Problem details: Apart from the pictures, reproduce the data below exactly as it stands.

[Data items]
Content starts
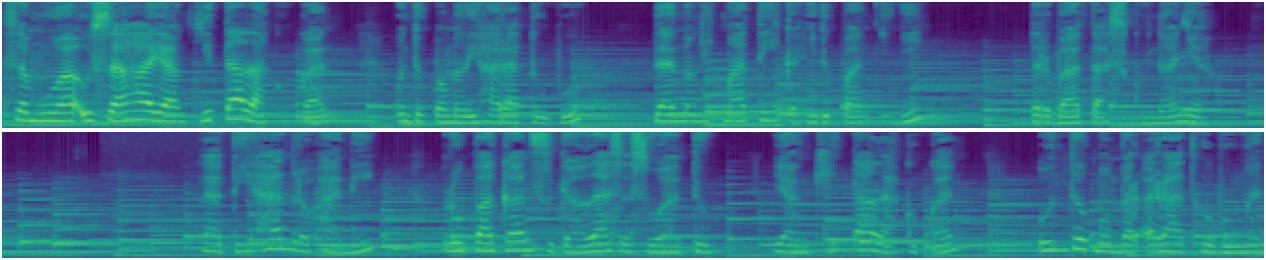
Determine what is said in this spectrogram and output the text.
semua usaha yang kita lakukan untuk memelihara tubuh dan menikmati kehidupan ini terbatas gunanya. Latihan rohani merupakan segala sesuatu yang kita lakukan untuk mempererat hubungan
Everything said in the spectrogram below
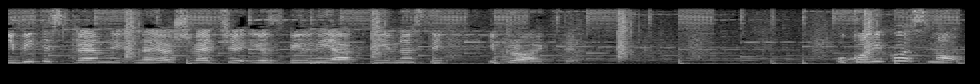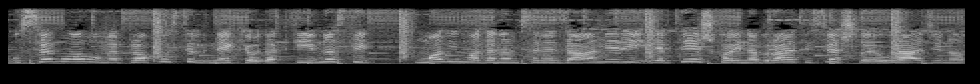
i biti spremni na još veće i ozbiljnije aktivnosti i projekte. Ukoliko smo u svemu ovome propustili neke od aktivnosti, molimo da nam se ne zamjeri jer teško je nabrojati sve što je urađeno,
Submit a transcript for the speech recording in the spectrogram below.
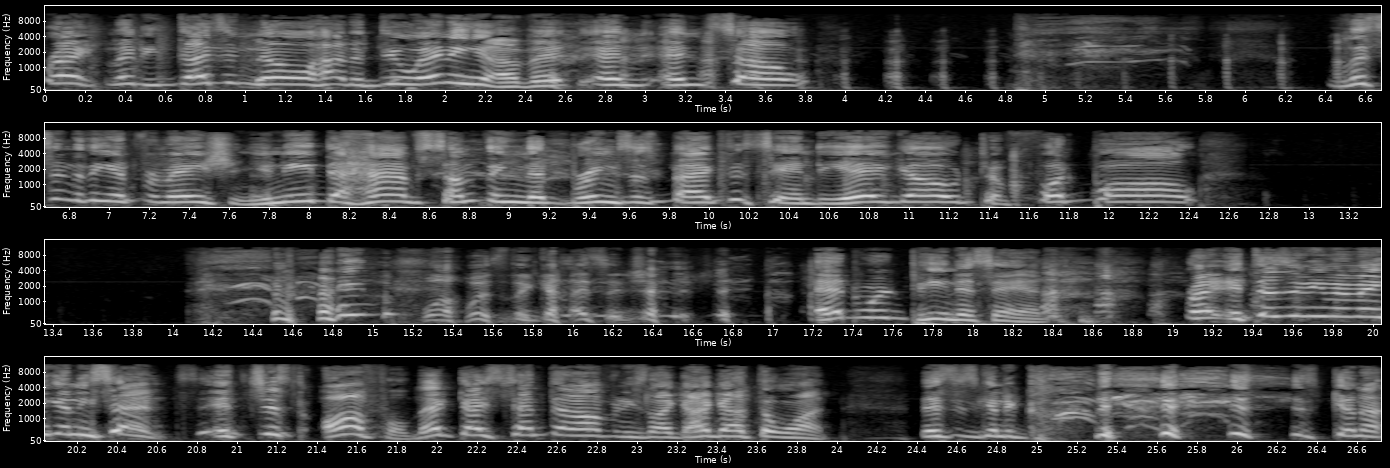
right? Like he doesn't know how to do any of it, and and so. Listen to the information. You need to have something that brings us back to San Diego, to football, right? What was the guy's suggestion? Edward Penis Hand. Right? It doesn't even make any sense. It's just awful. That guy sent that off and he's like, I got the one. This is gonna this is gonna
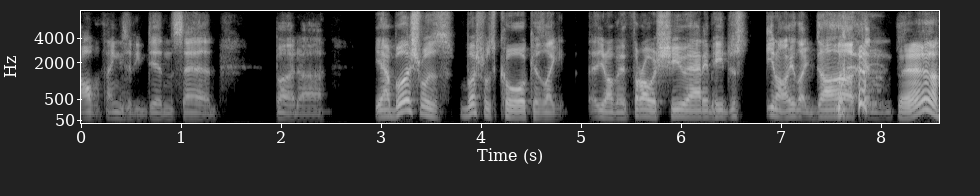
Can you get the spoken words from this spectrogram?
all the things that he did and said. But uh yeah, Bush was Bush was cool because like you know they throw a shoe at him, he just you know he like duck and Yeah,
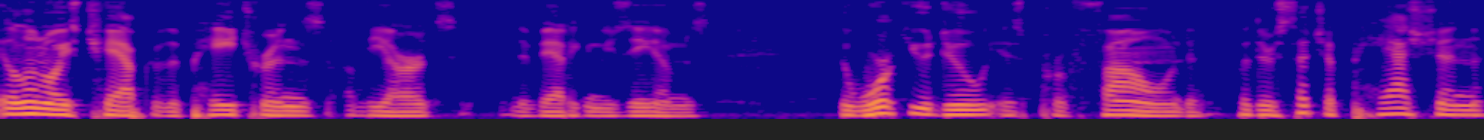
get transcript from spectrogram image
Illinois chapter of the Patrons of the Arts in the Vatican Museums, the work you do is profound, but there's such a passion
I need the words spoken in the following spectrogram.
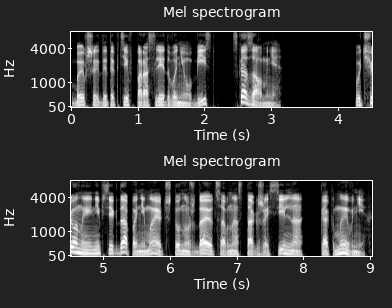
Бывший детектив по расследованию убийств сказал мне, «Ученые не всегда понимают, что нуждаются в нас так же сильно, как мы в них,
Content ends
Answer to this exercise:
Determine what is said in this spectrogram and output the text.
semua usaha yang kita lakukan untuk memelihara tubuh dan menikmati kehidupan ini terbatas gunanya. Latihan rohani merupakan segala sesuatu yang kita lakukan untuk mempererat hubungan
Everything said in the spectrogram below
i biti spremni na još veće i ozbiljnije aktivnosti i projekte. Ukoliko smo u svemu ovome propustili neke od aktivnosti, molimo da nam se ne zamjeri jer teško je nabrojati sve što je urađeno,
Submit a transcript for the speech recording in the spectrogram below.
right? Like he doesn't know how to do any of it, and and so. Listen to the information. You need to have something that brings us back to San Diego, to football, right? What was the guy's suggestion? Edward Penis Hand. Right? It doesn't even make any sense. It's just awful. That guy sent that off and he's like, I got the one. This is gonna this is gonna
Can you get the spoken words from this spectrogram?
all the things that he did and said. But uh yeah, Bush was Bush was cool because like you know they throw a shoe at him, he just you know he like duck and Yeah,
get transcript from spectrogram image
Illinois chapter of the Patrons of the Arts in the Vatican Museums, the work you do is profound, but there's such a passion
I need the words spoken in the following spectrogram.
Бывший детектив по расследованию убийств сказал мне, «Ученые не всегда понимают, что нуждаются в нас так же сильно, как мы в них,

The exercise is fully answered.